## What is being asked
In the material below, the lines between the one holding "The spectrogram here" and the one holding "Your answer should", inclusive, are to be set down word for word. Pictures stay out.

## Data for this task
[Start of section]
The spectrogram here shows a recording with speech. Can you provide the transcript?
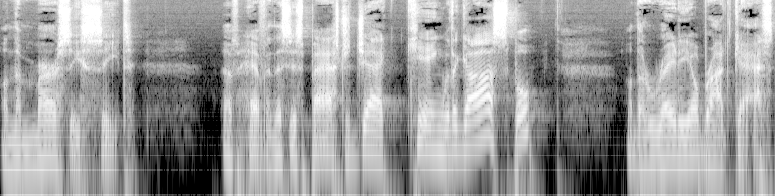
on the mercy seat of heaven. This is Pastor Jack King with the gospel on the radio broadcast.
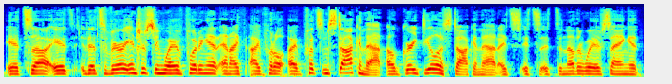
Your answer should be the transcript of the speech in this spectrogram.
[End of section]
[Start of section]
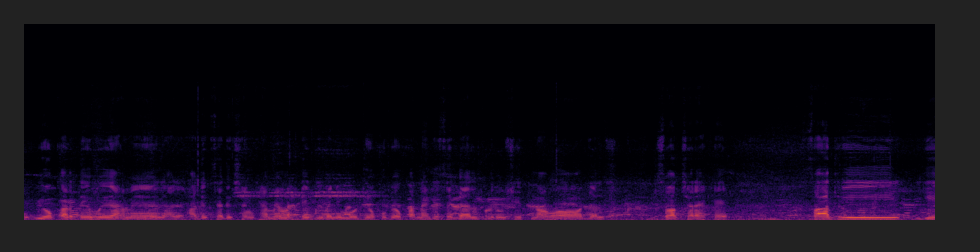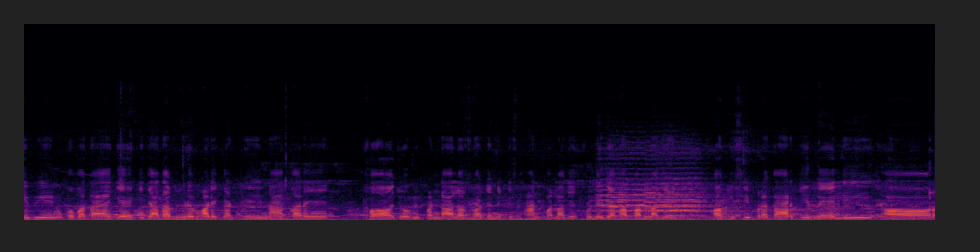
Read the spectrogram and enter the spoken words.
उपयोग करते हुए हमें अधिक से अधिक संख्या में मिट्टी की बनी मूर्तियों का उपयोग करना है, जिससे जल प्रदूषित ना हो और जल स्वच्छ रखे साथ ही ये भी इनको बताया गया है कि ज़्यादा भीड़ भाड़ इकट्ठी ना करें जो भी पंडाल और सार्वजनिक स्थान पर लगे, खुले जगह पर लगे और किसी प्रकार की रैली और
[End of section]
## Solution for this task
The spectrogram here shows a recording with speech. Can you provide the transcript?
on the mercy seat of heaven. This is Pastor Jack King with the gospel on the radio broadcast.
Your answer should be the transcript of the speech in this spectrogram.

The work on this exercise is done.